Reservations are essential, even in the off season. There’s no cover charge, but you should expect to spend quite a bit if you’re hanging out for the day. Cocktails at Nikki Beach St. Barts start around $20. Not bad at all by St. Barts standards, but still, they’ll start to add up. Nikki Beach is in St. Jean on the same beach as Gyp Sea Beach Club, so you can always opt to just bring your own blanket and hang out on the public part of the beach, listening to the DJ tunes but forgoing the beach club access fees.
How to get to St. Barts
There are two options for how to get to St. Barts. Perhaps surprisingly, both are pretty easy.
The first option is to fly in. You can fly to St. Barts from multiple nearby islands, including St. Maarten, Guadeloupe, and Puerto Rico. Flights take anywhere between 15 minutes and one hour, and the views from the plane as you land in St. Barts are incredible.
The second way to get to St. Barts is to take a ferry from St. Maarten. The ride is about 35 minutes and multiple companies make the trip several times a day. Tickets are anywhere between €50 and €100, and leave from both the Dutch side (St. Maarten) and the French side (St. Martin). It’s always best to buy your tickets in advance, though you can usually buy them at the ticket window during the summer when there are fewer tourists moving between islands. Be sure to bring your passport for the flight or the ferry.
Getting around on St. Barts
St. Barts isn’t a very big island, and if you’re not planning on leaving your hotel much, you can probably get away with not renting a car. But otherwise, the best way to travel around St. Barts is to rent a car. The island has narrow, winding roads, but everyone drives very slowly, and people are rarely in a hurry. So most people will do fine driving around the island, even if they’re nervous.

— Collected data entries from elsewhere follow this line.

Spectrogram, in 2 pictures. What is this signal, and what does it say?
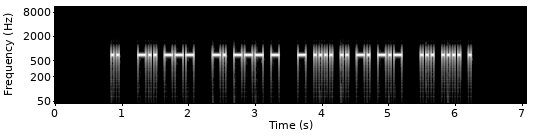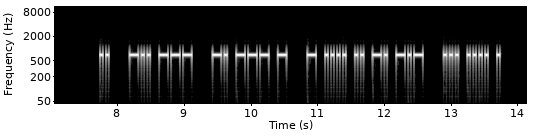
Morse code, heard as a keyed tone, about 30 wpm, 700 Hz. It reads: I DO NOT THINK SHE I DO NOT THINK SHE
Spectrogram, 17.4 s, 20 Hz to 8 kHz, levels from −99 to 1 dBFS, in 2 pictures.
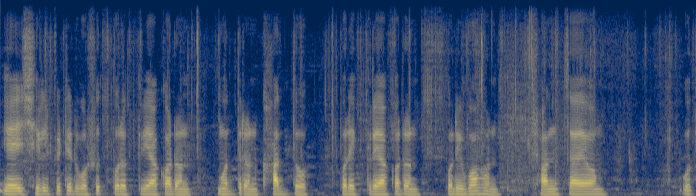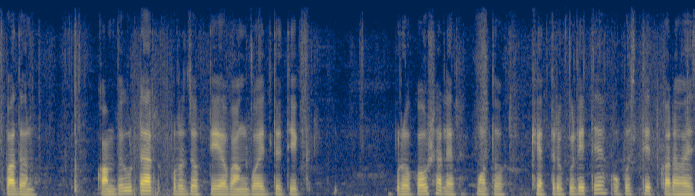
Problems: constant background noise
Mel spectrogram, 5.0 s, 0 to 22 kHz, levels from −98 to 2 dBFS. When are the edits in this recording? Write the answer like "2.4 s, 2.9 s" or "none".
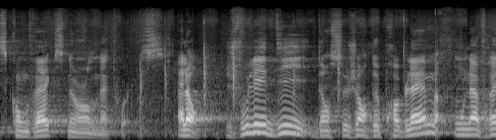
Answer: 1.7 s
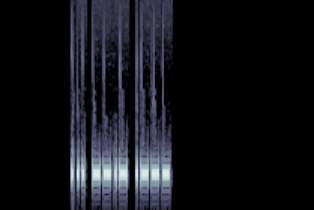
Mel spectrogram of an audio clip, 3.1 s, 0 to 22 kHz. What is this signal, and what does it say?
Morse code, heard as a keyed tone, about 47 wpm, 700 Hz. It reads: SQJ
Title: USA Call Sign Postfixes - 3 Letters 45wpm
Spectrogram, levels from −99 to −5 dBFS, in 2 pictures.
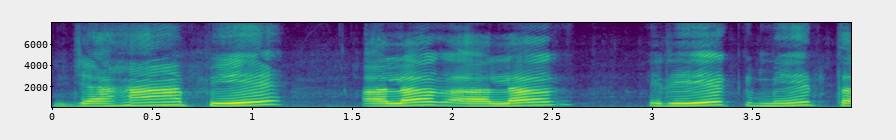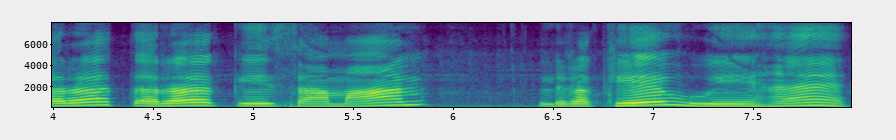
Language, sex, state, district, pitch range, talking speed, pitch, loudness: Hindi, female, Jharkhand, Garhwa, 215-275 Hz, 80 wpm, 235 Hz, -14 LUFS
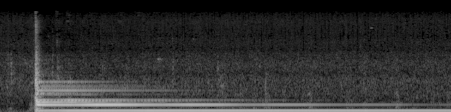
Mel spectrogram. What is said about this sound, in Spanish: Y ahora haremos sonar una campana y pediremos un deseo.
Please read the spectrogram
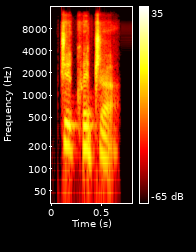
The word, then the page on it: triquetra: Indian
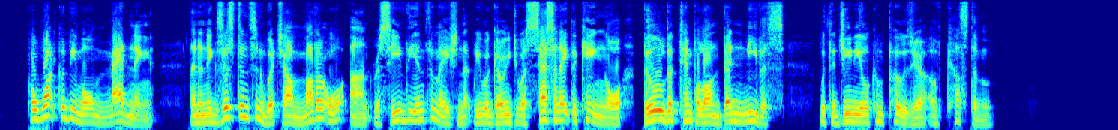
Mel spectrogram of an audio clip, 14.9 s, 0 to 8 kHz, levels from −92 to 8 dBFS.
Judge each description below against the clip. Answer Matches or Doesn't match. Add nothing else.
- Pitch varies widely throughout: Matches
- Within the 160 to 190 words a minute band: Matches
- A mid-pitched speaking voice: Doesn't match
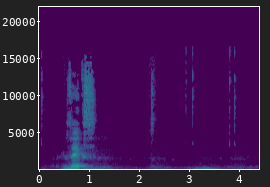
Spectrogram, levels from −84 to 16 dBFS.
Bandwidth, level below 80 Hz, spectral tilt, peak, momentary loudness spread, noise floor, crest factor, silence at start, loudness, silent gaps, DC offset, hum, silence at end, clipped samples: 16.5 kHz; -70 dBFS; -3.5 dB/octave; -18 dBFS; 27 LU; -73 dBFS; 24 dB; 0.05 s; -34 LUFS; none; under 0.1%; none; 0.5 s; under 0.1%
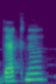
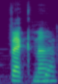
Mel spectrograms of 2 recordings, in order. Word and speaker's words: Vecna: Vinka, how do you pronounce his name? Vecna. Vecna.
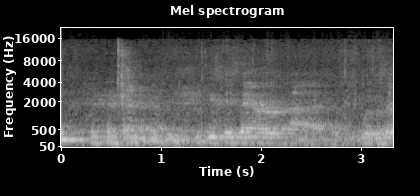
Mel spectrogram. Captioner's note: everyone laughs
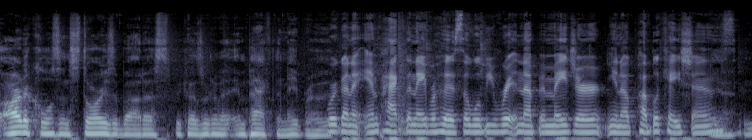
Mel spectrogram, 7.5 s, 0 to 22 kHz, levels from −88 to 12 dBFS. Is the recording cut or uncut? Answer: uncut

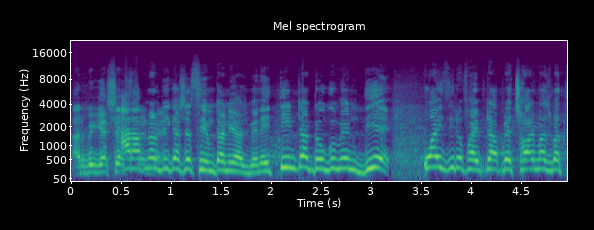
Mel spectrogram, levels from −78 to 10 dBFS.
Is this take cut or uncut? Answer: uncut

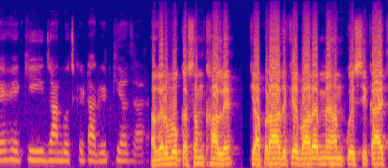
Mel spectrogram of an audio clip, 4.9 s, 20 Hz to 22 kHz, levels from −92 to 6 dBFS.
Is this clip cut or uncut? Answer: cut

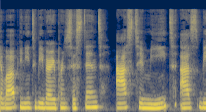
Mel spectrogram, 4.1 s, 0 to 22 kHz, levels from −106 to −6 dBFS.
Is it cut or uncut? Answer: uncut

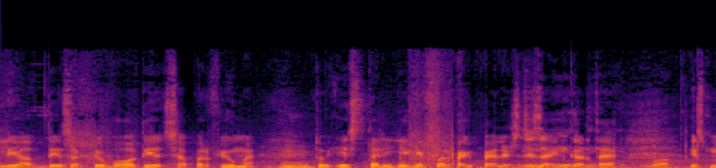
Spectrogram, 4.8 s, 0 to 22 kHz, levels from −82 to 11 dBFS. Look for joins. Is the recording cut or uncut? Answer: cut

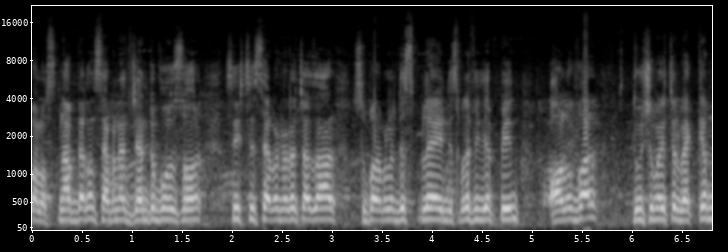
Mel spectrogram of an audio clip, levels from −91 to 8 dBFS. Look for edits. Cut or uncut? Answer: uncut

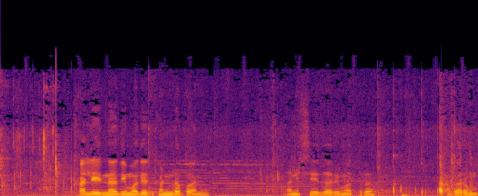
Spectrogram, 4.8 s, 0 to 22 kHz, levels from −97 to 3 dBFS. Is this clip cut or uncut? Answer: uncut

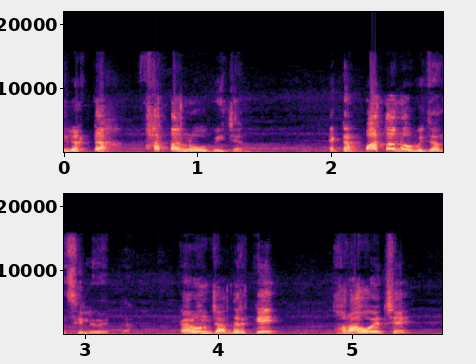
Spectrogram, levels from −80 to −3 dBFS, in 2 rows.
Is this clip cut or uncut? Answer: uncut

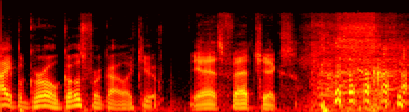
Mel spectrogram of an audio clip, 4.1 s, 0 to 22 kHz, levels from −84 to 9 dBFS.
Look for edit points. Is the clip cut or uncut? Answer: uncut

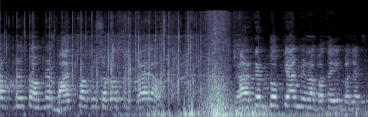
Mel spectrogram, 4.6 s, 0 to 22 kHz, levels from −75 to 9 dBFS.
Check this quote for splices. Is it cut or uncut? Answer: cut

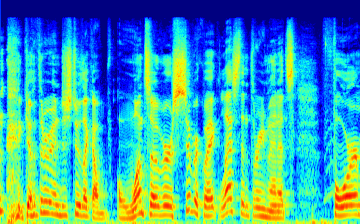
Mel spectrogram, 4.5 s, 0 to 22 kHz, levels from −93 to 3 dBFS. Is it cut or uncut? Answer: uncut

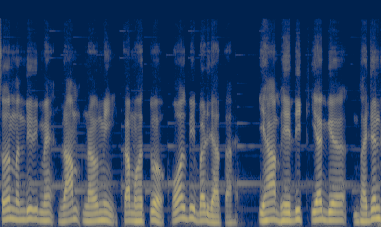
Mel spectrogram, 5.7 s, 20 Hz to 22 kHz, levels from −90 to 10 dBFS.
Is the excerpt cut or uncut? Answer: uncut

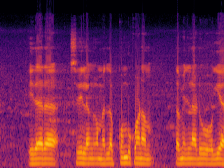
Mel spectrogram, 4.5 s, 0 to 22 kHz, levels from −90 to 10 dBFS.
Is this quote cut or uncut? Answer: uncut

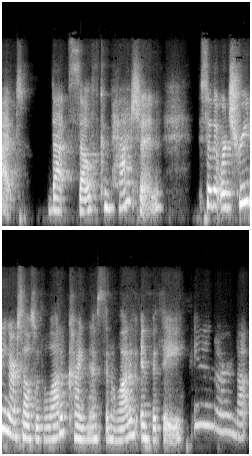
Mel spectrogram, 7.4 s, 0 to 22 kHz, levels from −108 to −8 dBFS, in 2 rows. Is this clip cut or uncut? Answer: cut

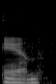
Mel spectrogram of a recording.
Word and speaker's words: AM: m like like 10 o'clock am but it's pronounced am the author harlan ellison said so but uh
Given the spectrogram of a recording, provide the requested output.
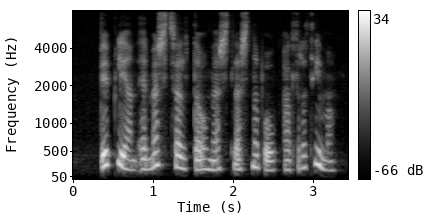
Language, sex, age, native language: Icelandic, female, 20-29, Icelandic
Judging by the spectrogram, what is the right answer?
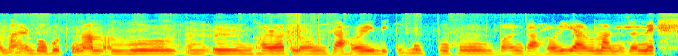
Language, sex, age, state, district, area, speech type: Assamese, female, 18-30, Assam, Sivasagar, rural, spontaneous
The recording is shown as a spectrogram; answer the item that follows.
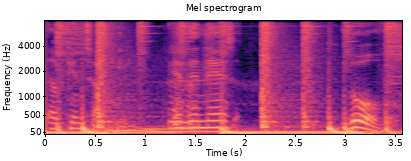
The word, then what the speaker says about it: Louisville: Just so you know, there's the state of Kentucky, and then there's Louisville. Okay, you gotta say it right too. It's Louisville.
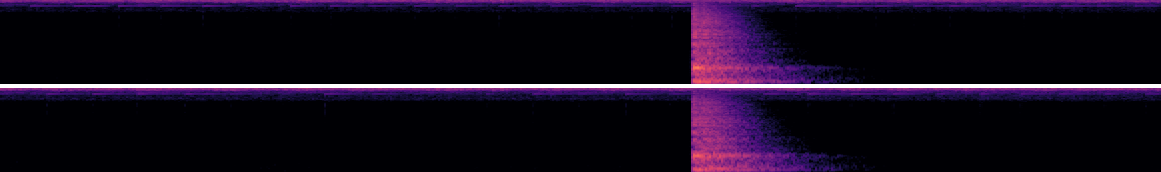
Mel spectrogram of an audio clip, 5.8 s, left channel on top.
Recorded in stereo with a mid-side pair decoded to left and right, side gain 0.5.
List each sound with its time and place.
0.0 s an insect: 25° right, 1.0 m
3.5 s hammering: 20° left, 3 m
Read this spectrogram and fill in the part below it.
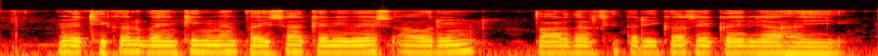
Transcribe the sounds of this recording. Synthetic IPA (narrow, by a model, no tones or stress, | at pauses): meːʈ̪ʰɪkəlbɛ̃ːŋkɪ̃ŋɡmẽpəɪsakenɪweːʃɔːʊɾɪnpaːɾd̪əɾsʰit̪əɾiːkasekəɪld͡ʒaɦəi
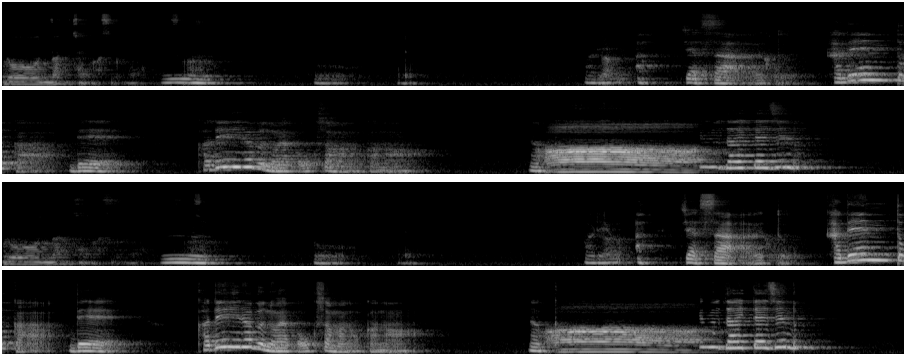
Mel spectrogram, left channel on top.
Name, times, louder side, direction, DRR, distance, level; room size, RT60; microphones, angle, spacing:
voice 1, 0.0-1.4 1.8-2.0 4.0-4.1 5.9-6.1 7.7-7.9 14.4-16.1, left 4 dB, 65° left, 7 dB, 0.4 m, -28 dB
voice 2, 1.6-2.2 3.1-3.4 5.8-6.4 6.8-7.9 8.2-10.2 11.0-13.1 14.3-14.4 16.0-17.0, right 2 dB, 50° right, 8 dB, 0.3 m, -27 dB
6.9 x 2.6 x 2.4 m, 0.97 s
head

Having a car will allow you to move to between St. Barts beaches you’d like without relying on taxis, which can be both very expensive and slow to arrive. Rental cars are inexpensive (starting around €25 per day) and available both next to the airport and next to the ferry terminal, making them easy to rent for day-trippers. Parking at all undeveloped beaches is free, and all beach clubs offer valet parking for a rather reasonable €10-15.